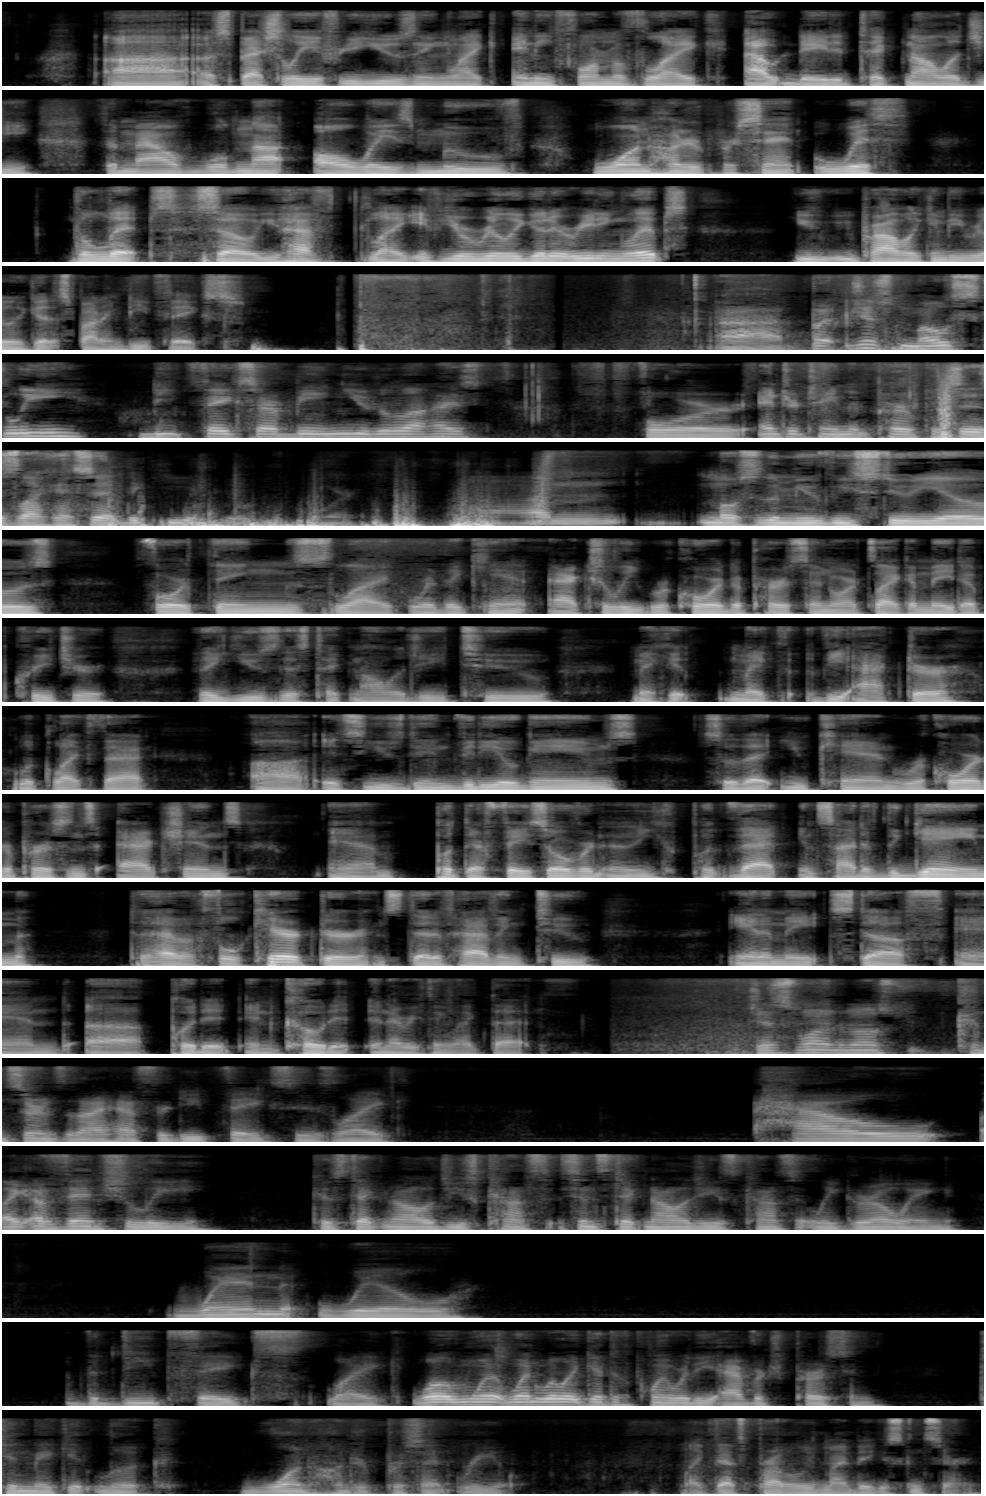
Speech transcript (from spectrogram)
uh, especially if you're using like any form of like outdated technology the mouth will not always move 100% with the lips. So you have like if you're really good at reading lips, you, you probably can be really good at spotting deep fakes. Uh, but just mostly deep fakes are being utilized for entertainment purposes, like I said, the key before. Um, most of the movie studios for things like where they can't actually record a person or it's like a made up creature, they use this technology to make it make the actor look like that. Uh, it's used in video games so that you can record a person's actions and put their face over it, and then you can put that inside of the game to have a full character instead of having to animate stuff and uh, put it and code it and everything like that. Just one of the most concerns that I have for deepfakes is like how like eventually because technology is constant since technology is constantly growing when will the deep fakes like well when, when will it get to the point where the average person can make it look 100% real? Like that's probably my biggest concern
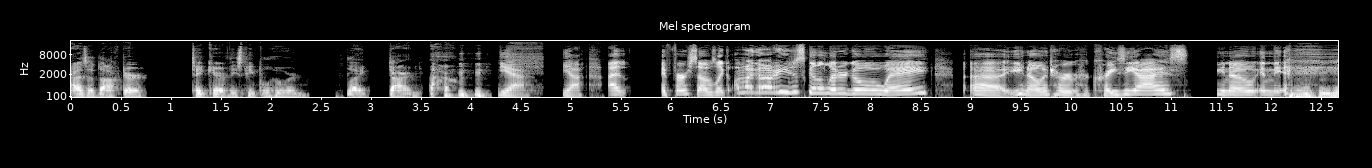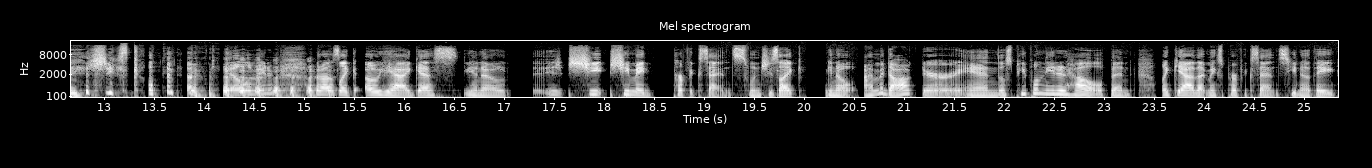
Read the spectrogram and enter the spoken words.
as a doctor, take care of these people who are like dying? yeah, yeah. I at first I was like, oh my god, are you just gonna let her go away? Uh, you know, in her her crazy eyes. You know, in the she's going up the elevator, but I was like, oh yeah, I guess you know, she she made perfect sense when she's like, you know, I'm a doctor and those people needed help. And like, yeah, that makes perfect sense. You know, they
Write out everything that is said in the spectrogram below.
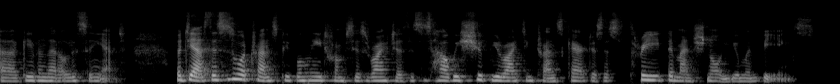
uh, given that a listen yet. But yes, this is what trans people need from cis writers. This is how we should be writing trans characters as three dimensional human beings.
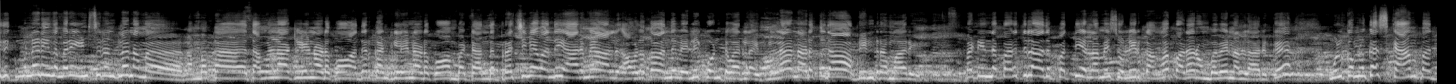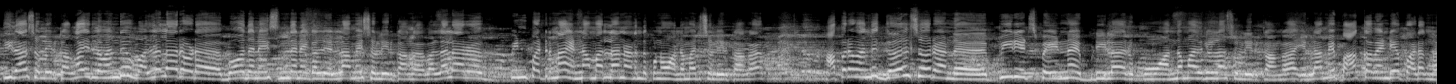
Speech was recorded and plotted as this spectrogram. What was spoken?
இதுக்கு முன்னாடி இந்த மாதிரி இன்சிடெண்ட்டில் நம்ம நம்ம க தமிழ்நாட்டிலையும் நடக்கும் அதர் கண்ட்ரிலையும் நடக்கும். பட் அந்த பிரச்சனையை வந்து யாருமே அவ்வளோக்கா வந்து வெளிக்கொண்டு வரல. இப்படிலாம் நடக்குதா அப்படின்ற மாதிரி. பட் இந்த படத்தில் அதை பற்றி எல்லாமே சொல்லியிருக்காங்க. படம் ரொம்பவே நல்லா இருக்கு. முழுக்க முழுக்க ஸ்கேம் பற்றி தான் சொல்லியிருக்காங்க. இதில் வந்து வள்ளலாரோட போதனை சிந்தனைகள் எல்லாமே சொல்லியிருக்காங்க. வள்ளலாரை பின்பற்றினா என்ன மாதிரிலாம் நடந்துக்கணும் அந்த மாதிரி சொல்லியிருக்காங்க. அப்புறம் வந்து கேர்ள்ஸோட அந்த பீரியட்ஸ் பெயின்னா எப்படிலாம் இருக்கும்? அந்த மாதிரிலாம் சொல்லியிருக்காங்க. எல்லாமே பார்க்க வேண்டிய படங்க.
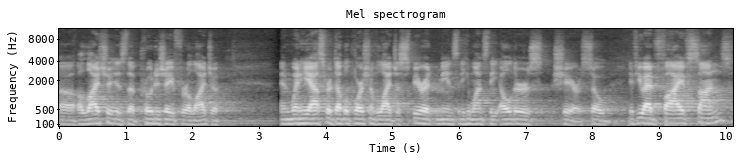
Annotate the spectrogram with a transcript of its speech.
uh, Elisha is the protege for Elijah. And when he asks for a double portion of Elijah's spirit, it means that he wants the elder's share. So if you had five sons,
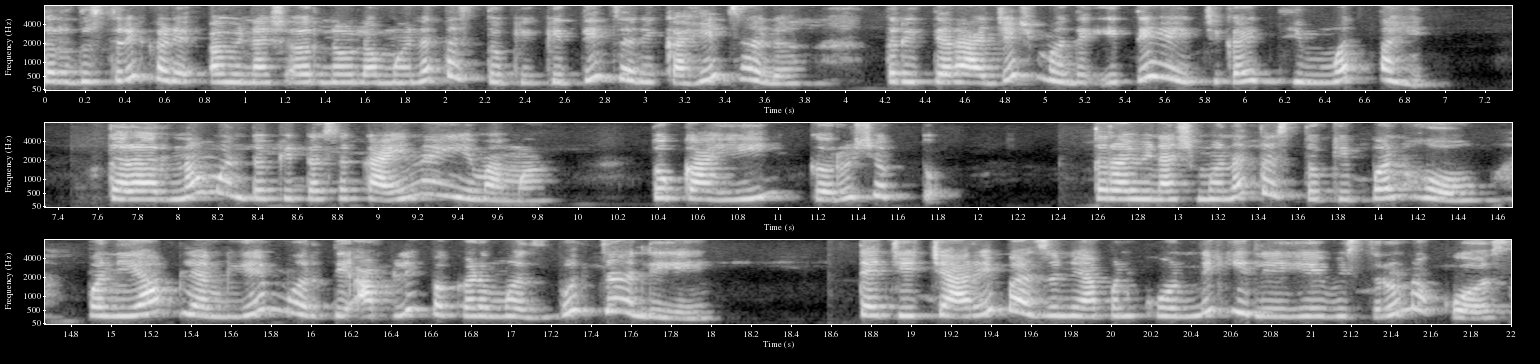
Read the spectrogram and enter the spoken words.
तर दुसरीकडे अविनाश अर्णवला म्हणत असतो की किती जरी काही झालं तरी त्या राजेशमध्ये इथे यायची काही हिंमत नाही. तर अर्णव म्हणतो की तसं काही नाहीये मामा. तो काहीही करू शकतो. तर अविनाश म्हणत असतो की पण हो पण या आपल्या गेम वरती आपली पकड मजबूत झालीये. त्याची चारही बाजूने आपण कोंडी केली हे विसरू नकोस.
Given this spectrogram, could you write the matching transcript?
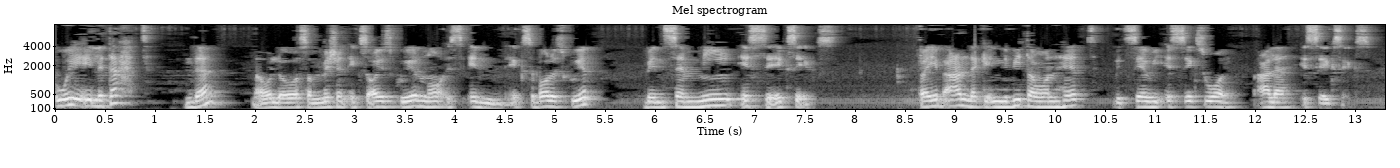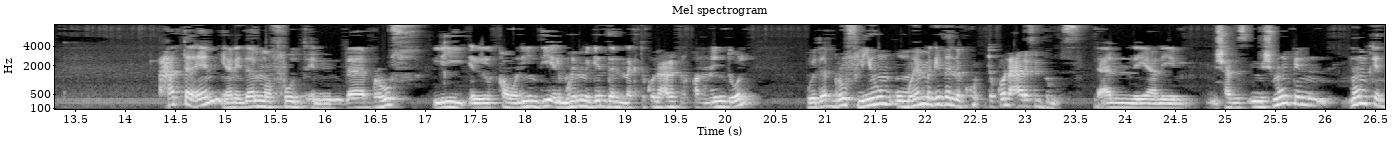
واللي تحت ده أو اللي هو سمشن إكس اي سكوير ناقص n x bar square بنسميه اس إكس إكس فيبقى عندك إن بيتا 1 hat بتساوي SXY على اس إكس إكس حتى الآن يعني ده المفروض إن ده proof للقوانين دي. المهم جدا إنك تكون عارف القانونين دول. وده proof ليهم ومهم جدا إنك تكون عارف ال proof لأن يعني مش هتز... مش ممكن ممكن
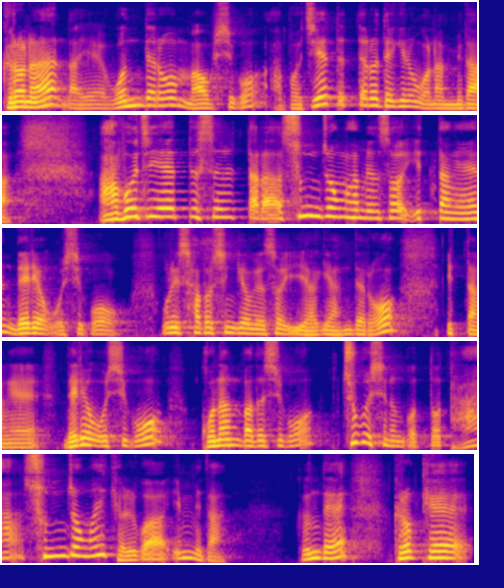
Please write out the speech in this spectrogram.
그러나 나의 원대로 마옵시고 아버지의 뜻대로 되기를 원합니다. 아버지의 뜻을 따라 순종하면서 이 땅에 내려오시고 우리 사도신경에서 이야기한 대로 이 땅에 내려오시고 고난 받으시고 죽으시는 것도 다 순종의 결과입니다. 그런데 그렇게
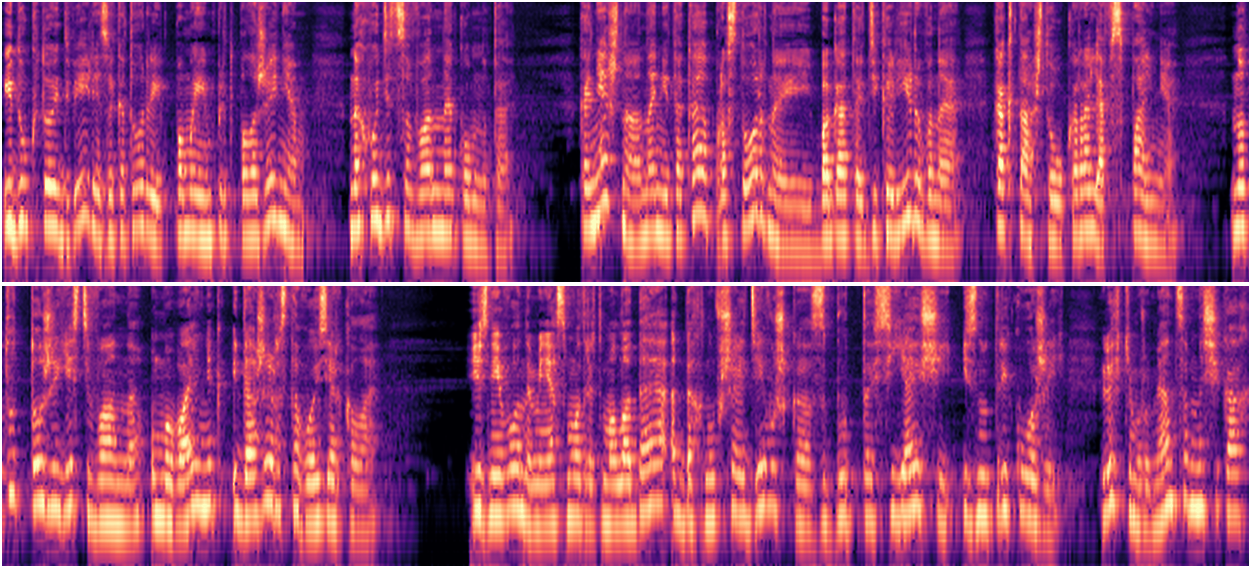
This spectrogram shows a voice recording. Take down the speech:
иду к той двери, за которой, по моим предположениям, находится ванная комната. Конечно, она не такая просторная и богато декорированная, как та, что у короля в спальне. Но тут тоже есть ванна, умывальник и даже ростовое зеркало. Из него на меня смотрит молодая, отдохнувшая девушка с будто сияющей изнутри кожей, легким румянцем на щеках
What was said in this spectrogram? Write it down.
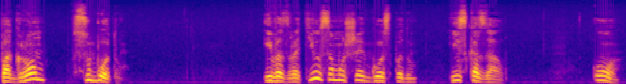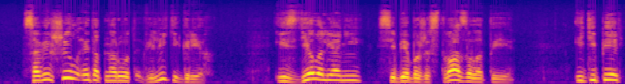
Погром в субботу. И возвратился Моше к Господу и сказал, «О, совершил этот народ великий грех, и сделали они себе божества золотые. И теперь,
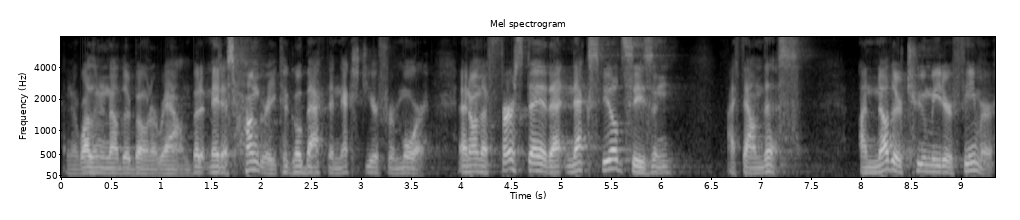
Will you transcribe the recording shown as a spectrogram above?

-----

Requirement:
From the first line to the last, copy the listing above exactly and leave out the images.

Answer space:
Speech transcript (from spectrogram)
uh, especially if you're using like any form of like outdated technology the mouth will not always move 100% with the lips. So you have like if you're really good at reading lips, you, you probably can be really good at spotting deep fakes. Uh, but just mostly deep fakes are being utilized for entertainment purposes, like I said, the key before. Um, most of the movie studios for things like where they can't actually record a person or it's like a made up creature, they use this technology to make it make the actor look like that. Uh, it's used in video games so that you can record a person's actions and put their face over it, and then you can put that inside of the game to have a full character instead of having to animate stuff and uh, put it and code it and everything like that. Just one of the most concerns that I have for deepfakes is like how like eventually because technology is constant since technology is constantly growing when will the deep fakes like well when, when will it get to the point where the average person can make it look 100% real? Like that's probably my biggest concern
Read the spectrogram and enter the spoken words.
as a doctor, take care of these people who are like dying? yeah, yeah. I at first I was like, oh my god, are you just gonna let her go away? Uh, you know, in her her crazy eyes. You know, in the she's going up the elevator, but I was like, oh yeah, I guess you know, she she made perfect sense when she's like, you know, I'm a doctor and those people needed help. And like, yeah, that makes perfect sense. You know, they
Write out everything that is said in the spectrogram below.
uh, given that a listen yet. But yes, this is what trans people need from cis writers. This is how we should be writing trans characters as three dimensional human beings.
Speech was recorded and plotted as this spectrogram. What was spoken?
இதுக்கு முன்னாடி இந்த மாதிரி இன்சிடெண்ட்டில் நம்ம நம்ம க தமிழ்நாட்டிலையும் நடக்கும் அதர் கண்ட்ரிலையும் நடக்கும். பட் அந்த பிரச்சனையை வந்து யாருமே அவ்வளோக்கா வந்து வெளிக்கொண்டு வரல. இப்படிலாம் நடக்குதா அப்படின்ற மாதிரி. பட் இந்த படத்தில் அதை பற்றி எல்லாமே சொல்லியிருக்காங்க. படம் ரொம்பவே நல்லா இருக்கு. முழுக்க முழுக்க ஸ்கேம் பற்றி தான் சொல்லியிருக்காங்க. இதில் வந்து வள்ளலாரோட போதனை சிந்தனைகள் எல்லாமே சொல்லியிருக்காங்க. வள்ளலாரை பின்பற்றினா என்ன மாதிரிலாம் நடந்துக்கணும் அந்த மாதிரி சொல்லியிருக்காங்க. அப்புறம் வந்து கேர்ள்ஸோட அந்த பீரியட்ஸ் பெயின்னா எப்படிலாம் இருக்கும்? அந்த மாதிரிலாம் சொல்லியிருக்காங்க. எல்லாமே பார்க்க வேண்டிய படங்க.
Annotate the spectrogram with a transcript of its speech.
uh, Elisha is the protege for Elijah. And when he asks for a double portion of Elijah's spirit, it means that he wants the elder's share. So if you had five sons,
Read the spectrogram and enter the spoken words.
तर दुसरीकडे अविनाश अर्णवला म्हणत असतो की किती जरी काही झालं तरी त्या राजेशमध्ये इथे यायची काही हिंमत नाही. तर अर्णव म्हणतो की तसं काही नाहीये मामा. तो काहीही करू शकतो. तर अविनाश म्हणत असतो की पण हो पण या आपल्या गेम वरती आपली पकड मजबूत झालीये. त्याची चारही बाजूने आपण कोंडी केली हे विसरू नकोस.
Given this spectrogram, could you write the matching transcript?
واللي تحت ده أو اللي هو سمشن إكس اي سكوير ناقص n x bar square بنسميه اس إكس إكس فيبقى عندك إن بيتا 1 hat بتساوي SXY على اس إكس إكس حتى الآن يعني ده المفروض إن ده proof للقوانين دي. المهم جدا إنك تكون عارف القانونين دول. وده proof ليهم ومهم جدا إنك تكون عارف ال proof لأن يعني مش هتز... مش ممكن ممكن
Please write out the speech in this spectrogram.
그러나 나의 원대로 마옵시고 아버지의 뜻대로 되기를 원합니다. 아버지의 뜻을 따라 순종하면서 이 땅에 내려오시고 우리 사도신경에서 이야기한 대로 이 땅에 내려오시고 고난 받으시고 죽으시는 것도 다 순종의 결과입니다. 그런데 그렇게
This spectrogram shows a voice recording. Take down the speech:
иду к той двери, за которой, по моим предположениям, находится ванная комната. Конечно, она не такая просторная и богато декорированная, как та, что у короля в спальне. Но тут тоже есть ванна, умывальник и даже ростовое зеркало. Из него на меня смотрит молодая, отдохнувшая девушка с будто сияющей изнутри кожей, легким румянцем на щеках
What was said in this spectrogram? Write it down.
Погром в субботу. И возвратился Моше к Господу и сказал, «О, совершил этот народ великий грех, и сделали они себе божества золотые. И теперь,
Will you transcribe the recording shown as a spectrogram above?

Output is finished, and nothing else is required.